## What the task requires
All records below must be reproduced exactly, although any pictures they contain are to be omitted.

[The data — start]

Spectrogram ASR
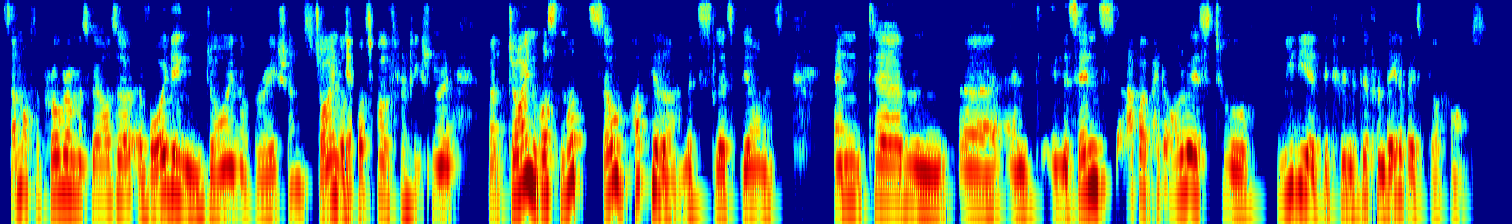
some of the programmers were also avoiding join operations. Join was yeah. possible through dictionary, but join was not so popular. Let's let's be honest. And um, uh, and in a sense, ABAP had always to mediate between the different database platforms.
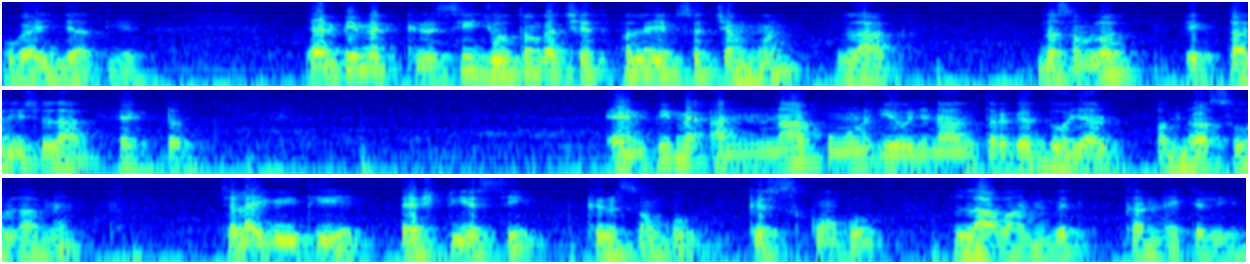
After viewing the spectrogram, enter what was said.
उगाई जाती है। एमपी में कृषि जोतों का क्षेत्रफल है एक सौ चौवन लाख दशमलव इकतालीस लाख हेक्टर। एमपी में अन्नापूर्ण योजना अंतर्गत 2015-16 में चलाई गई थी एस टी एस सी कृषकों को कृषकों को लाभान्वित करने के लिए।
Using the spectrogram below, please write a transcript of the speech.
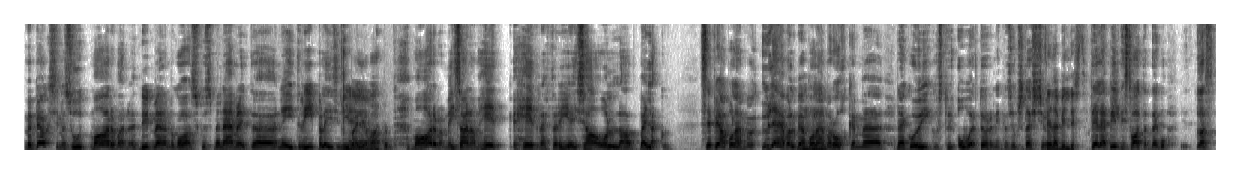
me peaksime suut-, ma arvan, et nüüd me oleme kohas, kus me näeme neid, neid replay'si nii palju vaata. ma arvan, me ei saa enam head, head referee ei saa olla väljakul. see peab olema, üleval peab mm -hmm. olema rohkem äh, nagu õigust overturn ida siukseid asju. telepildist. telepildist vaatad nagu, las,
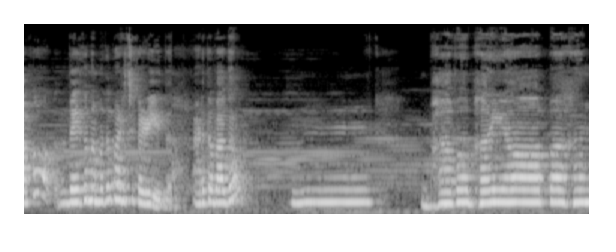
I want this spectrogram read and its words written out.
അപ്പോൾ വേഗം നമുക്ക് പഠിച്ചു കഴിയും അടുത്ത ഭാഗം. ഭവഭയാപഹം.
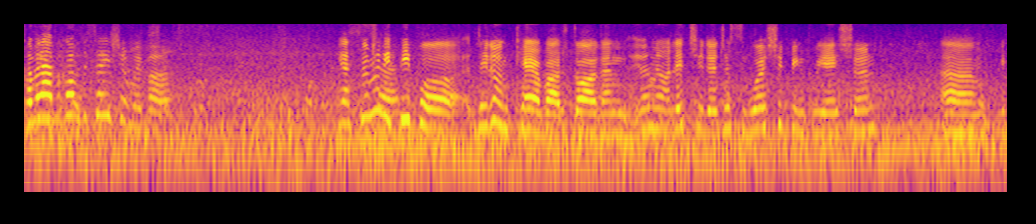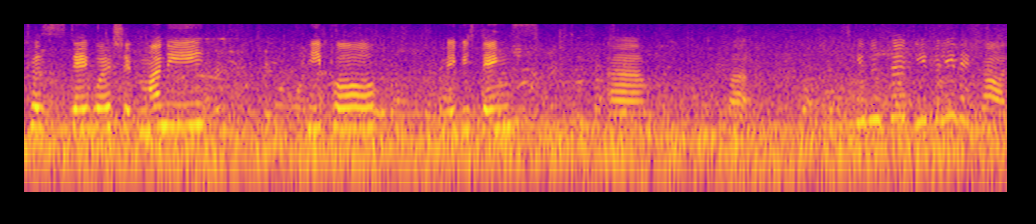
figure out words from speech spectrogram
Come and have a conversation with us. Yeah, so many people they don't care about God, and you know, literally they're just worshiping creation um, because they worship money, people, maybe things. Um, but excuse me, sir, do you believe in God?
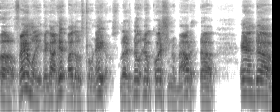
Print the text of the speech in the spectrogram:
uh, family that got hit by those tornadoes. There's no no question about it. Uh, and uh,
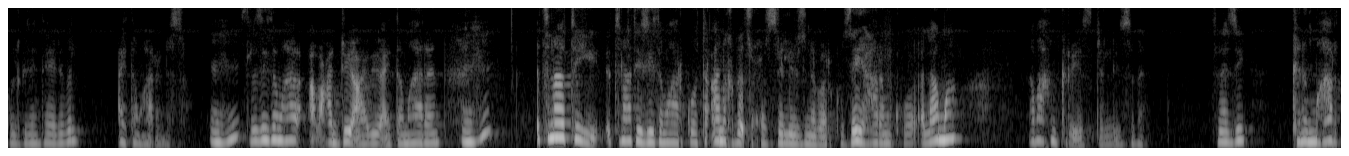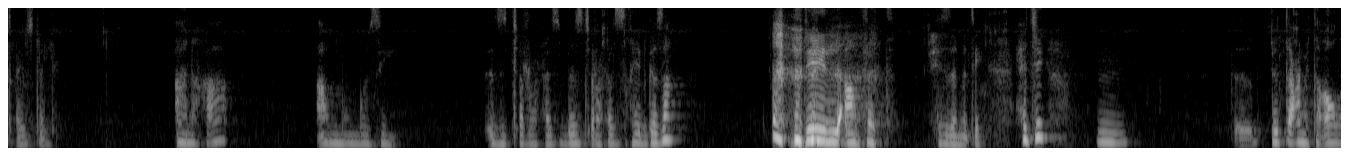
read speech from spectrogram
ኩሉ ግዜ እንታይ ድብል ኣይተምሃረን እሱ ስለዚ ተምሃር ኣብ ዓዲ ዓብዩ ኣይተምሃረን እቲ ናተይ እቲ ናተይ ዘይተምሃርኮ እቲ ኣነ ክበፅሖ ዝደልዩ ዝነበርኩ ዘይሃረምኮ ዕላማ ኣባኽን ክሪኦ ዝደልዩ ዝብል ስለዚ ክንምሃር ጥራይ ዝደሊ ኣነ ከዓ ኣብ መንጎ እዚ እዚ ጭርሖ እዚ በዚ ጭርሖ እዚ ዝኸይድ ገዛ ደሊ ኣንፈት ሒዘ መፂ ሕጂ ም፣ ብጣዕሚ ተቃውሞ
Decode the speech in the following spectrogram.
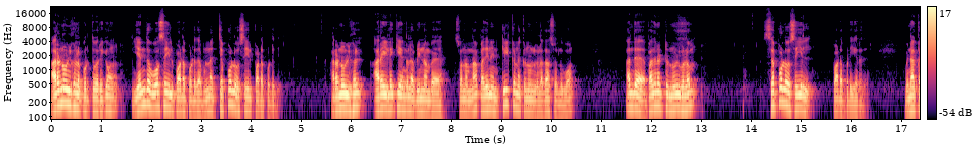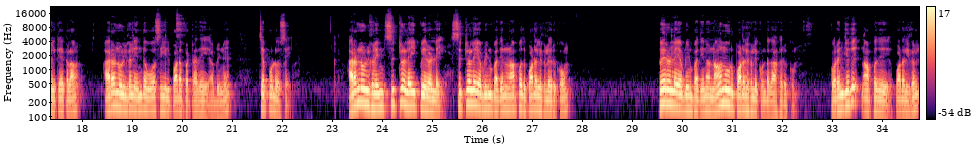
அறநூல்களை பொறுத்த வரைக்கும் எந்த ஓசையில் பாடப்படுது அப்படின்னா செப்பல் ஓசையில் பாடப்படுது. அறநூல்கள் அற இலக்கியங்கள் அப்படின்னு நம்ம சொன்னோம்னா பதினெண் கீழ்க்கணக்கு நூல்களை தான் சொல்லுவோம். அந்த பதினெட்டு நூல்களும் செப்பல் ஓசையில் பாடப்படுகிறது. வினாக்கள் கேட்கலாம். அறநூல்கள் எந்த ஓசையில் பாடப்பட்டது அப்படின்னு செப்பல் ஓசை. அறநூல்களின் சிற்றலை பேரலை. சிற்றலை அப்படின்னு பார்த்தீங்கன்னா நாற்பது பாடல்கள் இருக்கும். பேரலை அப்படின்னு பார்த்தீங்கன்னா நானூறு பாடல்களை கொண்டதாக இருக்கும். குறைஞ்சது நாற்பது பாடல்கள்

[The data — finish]

## Problem solution
Spectrogram ASR
some of the programmers were also avoiding join operations. Join was yeah. possible through dictionary, but join was not so popular. Let's let's be honest. And um, uh, and in a sense, ABAP had always to mediate between the different database platforms.
After viewing the spectrogram, enter what was said.
उगाई जाती है। एमपी में कृषि जोतों का क्षेत्रफल है एक सौ चौवन लाख दशमलव इकतालीस लाख हेक्टर। एमपी में अन्नापूर्ण योजना अंतर्गत 2015-16 में चलाई गई थी एस टी एस सी कृषकों को कृषकों को लाभान्वित करने के लिए।
Using the spectrogram below, please write a transcript of the speech.
me peaksime suut-, ma arvan, et nüüd me oleme kohas, kus me näeme neid, neid replay'si nii palju vaata. ma arvan, me ei saa enam head, head referee ei saa olla väljakul. see peab olema, üleval peab mm -hmm. olema rohkem äh, nagu õigust overturn ida siukseid asju. telepildist. telepildist vaatad nagu, las,
I want this spectrogram read and its words written out.
അപ്പോൾ വേഗം നമുക്ക് പഠിച്ചു കഴിയും അടുത്ത ഭാഗം. ഭവഭയാപഹം.
figure out words from speech spectrogram
Come and have a conversation with us. Yeah, so many people they don't care about God, and you know, literally they're just worshiping creation um, because they worship money, people, maybe things. Um, but excuse me, sir, do you believe in God?
Print the text of the speech in the spectrogram:
uh, family that got hit by those tornadoes. There's no no question about it. Uh, and uh,
read speech from spectrogram
ኩሉ ግዜ እንታይ ድብል ኣይተምሃረን እሱ ስለዚ ተምሃር ኣብ ዓዲ ዓብዩ ኣይተምሃረን እቲ ናተይ እቲ ናተይ ዘይተምሃርኮ እቲ ኣነ ክበፅሖ ዝደልዩ ዝነበርኩ ዘይሃረምኮ ዕላማ ኣባኽን ክሪኦ ዝደልዩ ዝብል ስለዚ ክንምሃር ጥራይ ዝደሊ ኣነ ከዓ ኣብ መንጎ እዚ እዚ ጭርሖ እዚ በዚ ጭርሖ እዚ ዝኸይድ ገዛ ደሊ ኣንፈት ሒዘ መፂ ሕጂ ም፣ ብጣዕሚ ተቃውሞ
Decode the speech in the following spectrogram.
அறநூல்களை பொறுத்த வரைக்கும் எந்த ஓசையில் பாடப்படுது அப்படின்னா செப்பல் ஓசையில் பாடப்படுது. அறநூல்கள் அற இலக்கியங்கள் அப்படின்னு நம்ம சொன்னோம்னா பதினெண் கீழ்க்கணக்கு நூல்களை தான் சொல்லுவோம். அந்த பதினெட்டு நூல்களும் செப்பல் ஓசையில் பாடப்படுகிறது. வினாக்கள் கேட்கலாம். அறநூல்கள் எந்த ஓசையில் பாடப்பட்டது அப்படின்னு செப்பல் ஓசை. அறநூல்களின் சிற்றலை பேரலை. சிற்றலை அப்படின்னு பார்த்தீங்கன்னா நாற்பது பாடல்கள் இருக்கும். பேரலை அப்படின்னு பார்த்தீங்கன்னா நானூறு பாடல்களை கொண்டதாக இருக்கும். குறைஞ்சது நாற்பது பாடல்கள்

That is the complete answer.